Sir Ian McKellen as King Lear. Image source: The Guardian – Photograph: Johan Persson
No, I will weep no more. In such a night
To shut me out? Pour on; I will endure.
In such a night as this? O Regan, Goneril!
Your old kind father, whose frank heart gave all—
O, that way madness lies; let me shun that;
No more of that.
King Lear, Act 3, scene 4, 17–22
Everyone who I have spoken to agrees that they are great machines: simple, well built, small enough for home use, and above all else, capable of producing an incredible shot of espresso. They are, however, rare. The original Sr. Brugnetti closed down and liquidated his factory before the brand was relaunched under new management after a five year hiatus. Brugnetti no longer makes lever machines and I presume that the original group head molds, manufactured by them or a supplier (Tortorelli Meccanica in Sienna?), either no longer exist or would be impossible to track down with my hundred words of Italian.
The heart of the matter is the lever group and the heart of the group is the group body which is a complicated part. So the million dollar question is what would it take to reproduce it?

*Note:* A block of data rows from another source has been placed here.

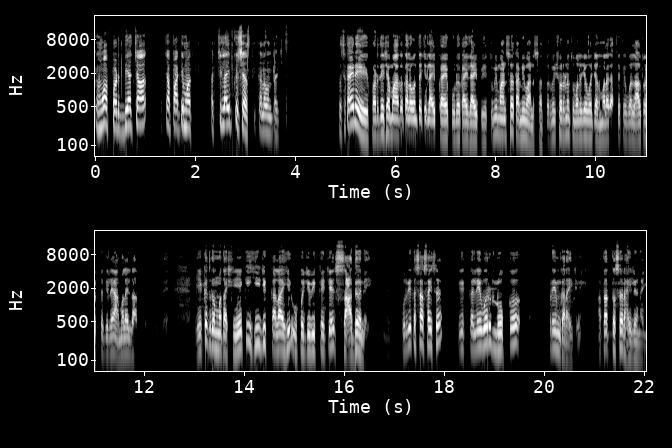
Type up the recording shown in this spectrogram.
किंवा पडद्याच्या पाठीमागची लाईफ कशी असते कलावंताची? तसं काय नाही. पडद्याच्या मागं कलावंताची लाईफ काय पुढं काय लाईफ आहे? तुम्ही माणसात आम्ही माणसात. परमेश्वरानं तुम्हाला जेव्हा जन्माला घातलं तेव्हा लाल रक्त दिलं आहे आम्हालाही लाल रक्त दिलंय. एकच गंमत अशी आहे की ही जी कला ही उपजीविकेचे साधन आहे. पूर्वी कसं असायचं? की कलेवर लोक प्रेम करायचे. आता तसं राहिलं नाही.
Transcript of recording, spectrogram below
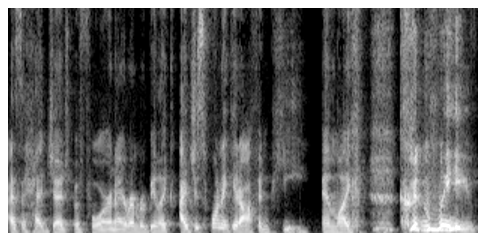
as a head judge before and I remember being like I just want to get off and pee and like couldn't leave.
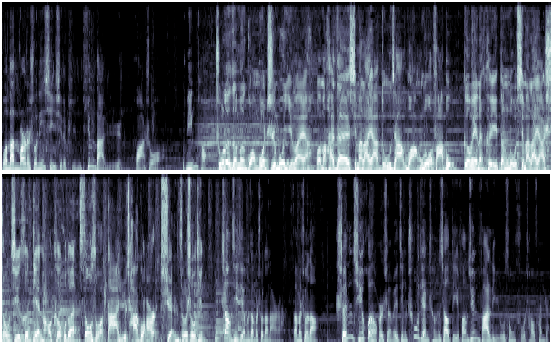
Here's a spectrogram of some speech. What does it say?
我慢慢的说，您细细的品。听大宇话说。明朝除了咱们广播直播以外啊，我们还在喜马拉雅独家网络发布。各位呢可以登录喜马拉雅手机和电脑客户端，搜索“大禹茶馆”，选择收听。上期节目咱们说到哪儿啊？咱们说到神奇混混沈维敬初见成效地方军阀李如松赴朝参战。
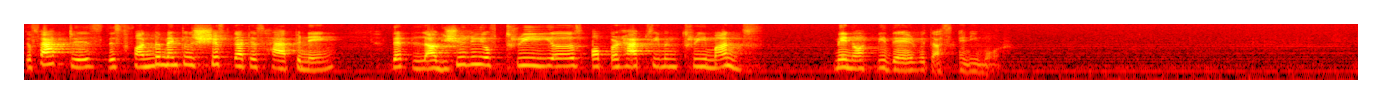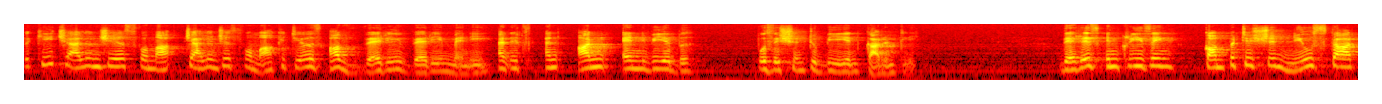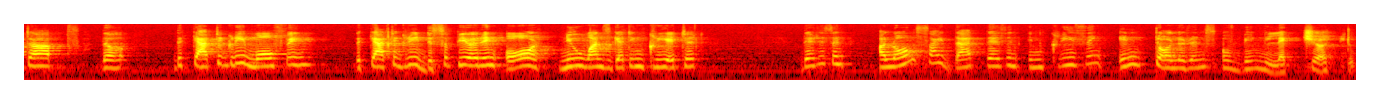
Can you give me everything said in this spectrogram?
The fact is, this fundamental shift that is happening, that luxury of three years or perhaps even three months may not be there with us anymore. the key challenges for, challenges for marketeers are very, very many, and it's an unenviable position to be in currently. There is increasing competition, new startups, the, the category morphing, the category disappearing or new ones getting created. There is an, alongside that, there's an increasing intolerance of being lectured to.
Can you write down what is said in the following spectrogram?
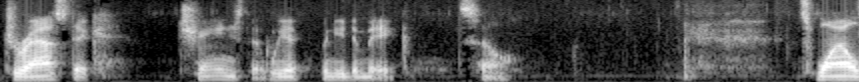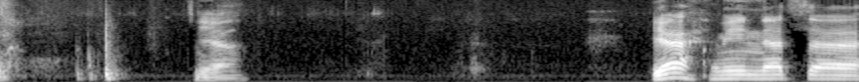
drastic change that we we need to make. So it's wild. Yeah. Yeah, I mean that's uh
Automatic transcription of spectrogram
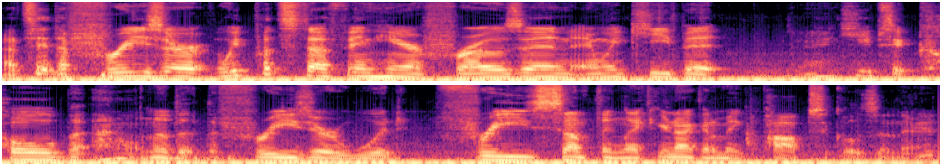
I'd say the freezer, we put stuff in here frozen and we keep it, it keeps it cold, but I don't know that the freezer would freeze something like you're not gonna make popsicles in there.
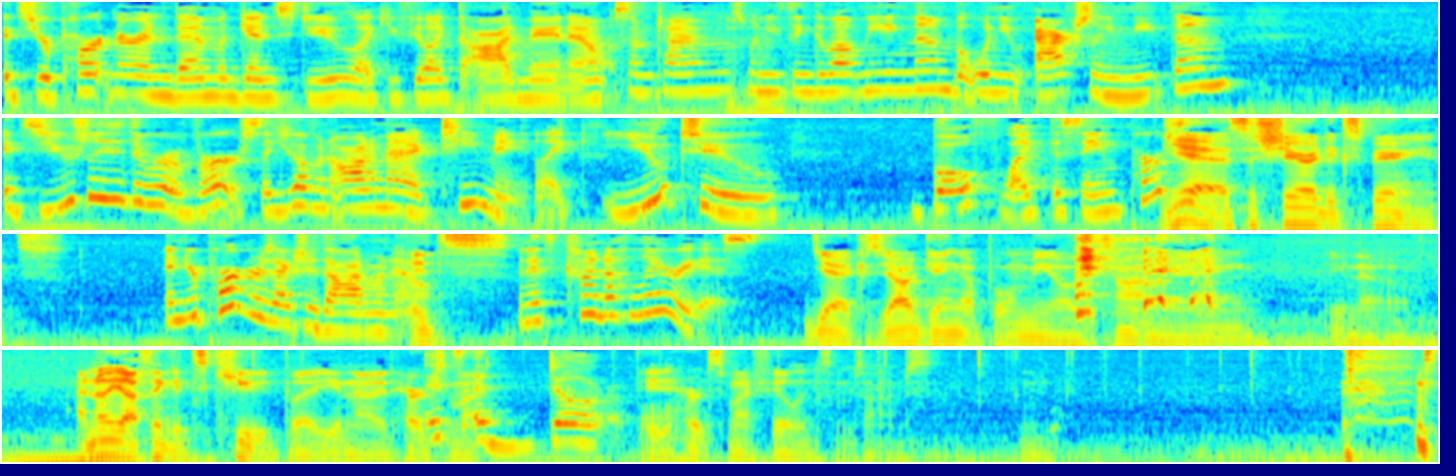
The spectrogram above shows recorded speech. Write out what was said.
it's your partner and them against you. Like you feel like the odd man out sometimes when you mm-hmm. think about meeting them. But when you actually meet them it's usually the reverse. Like you have an automatic teammate. Like you two both like the same person. Yeah, it's a shared experience. And your partner's actually the odd one out. It's and it's kind of hilarious. Yeah, because y'all gang up on me all the time, and you know, I know y'all think it's cute, but you know, it hurts it's my adorable. it hurts my feelings sometimes.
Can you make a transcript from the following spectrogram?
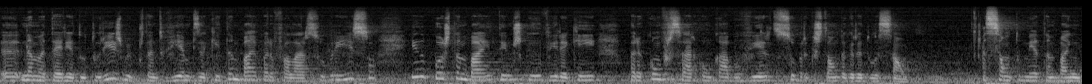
eh, na matéria do turismo e, portanto, viemos aqui também para falar sobre isso e depois também temos que vir aqui para conversar com Cabo Verde sobre a questão da graduação. São Tomé também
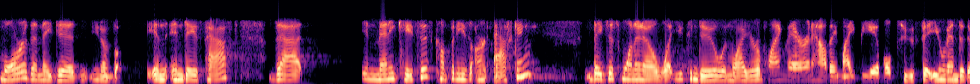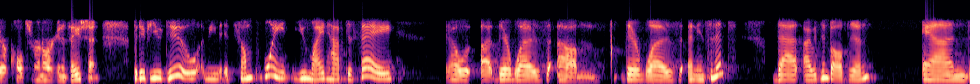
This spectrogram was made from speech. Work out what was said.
more than they did, you know, in in days past. That in many cases, companies aren't asking. They just want to know what you can do and why you're applying there and how they might be able to fit you into their culture and organization. But if you do, I mean, at some point, you might have to say, you know, uh, there was um, there was an incident that I was involved in, and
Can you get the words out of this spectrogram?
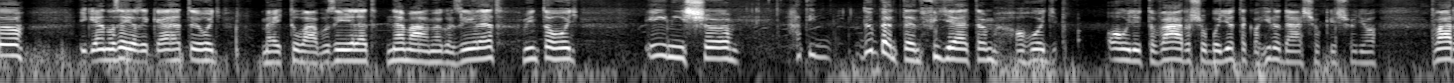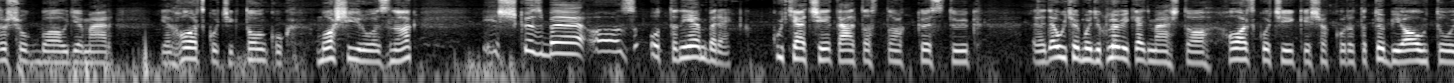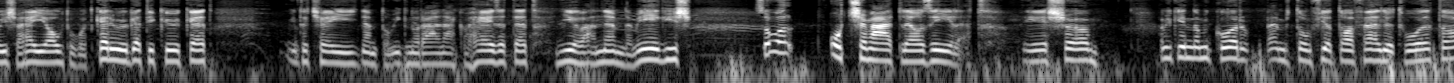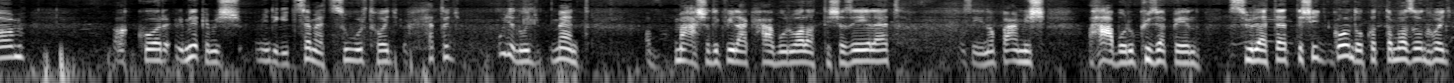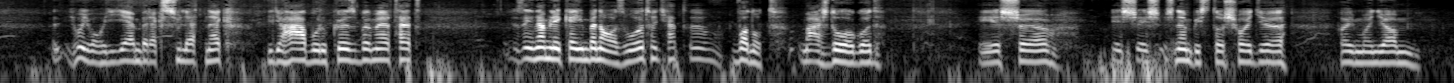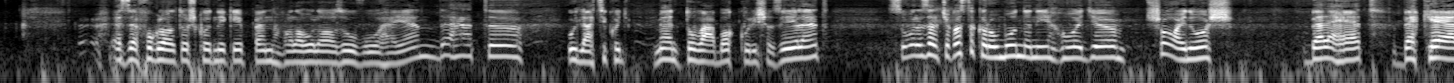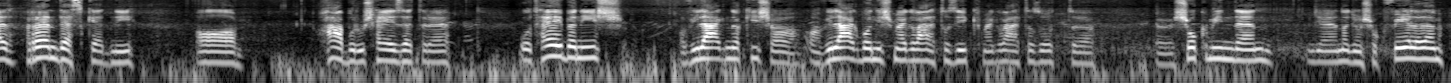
igen, az érzékelhető, hogy megy tovább az élet, nem áll meg az élet, mint ahogy én is, hát így döbbenten figyeltem, ahogy, ahogy itt a városokban jöttek a híradások, és hogy a városokban ugye már ilyen harckocsik, tankok masíroznak, és közben az ottani emberek kutyát sétáltatnak köztük, de úgy, hogy mondjuk lövik egymást a harckocsik, és akkor ott a többi autó is, a helyi autókat kerülgetik őket, mint hogyha így, nem tudom, ignorálnák a helyzetet, nyilván nem, de mégis. Szóval ott sem állt le az élet. És én amikor, nem tudom, fiatal felnőtt voltam, akkor nekem is mindig így szemet szúrt, hogy hát, hogy ugyanúgy ment a második világháború alatt is az élet, az én apám is a háború közepén született, és így gondolkodtam azon, hogy hogy van, hogy így emberek születnek így a háború közben, mert hát az én emlékeimben az volt, hogy hát van ott más dolgod, és, és, és, és nem biztos, hogy, hogy mondjam, ezzel foglalatoskodnék éppen valahol az óvóhelyen, de hát úgy látszik, hogy ment tovább akkor is az élet. Szóval ezzel csak azt akarom mondani, hogy sajnos be lehet, be kell rendezkedni a háborús helyzetre, ott helyben is, a világnak is, a, a világban is megváltozik, megváltozott ö, ö, sok minden, ugye nagyon sok félelem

A discussion of building a lever machine from scratch with reference to the Aurora. A thread discussing the origins, shrouded in myth, of the machine. Another couple of restorations of the European Aurora from kaffee-netz in Germany are here and here.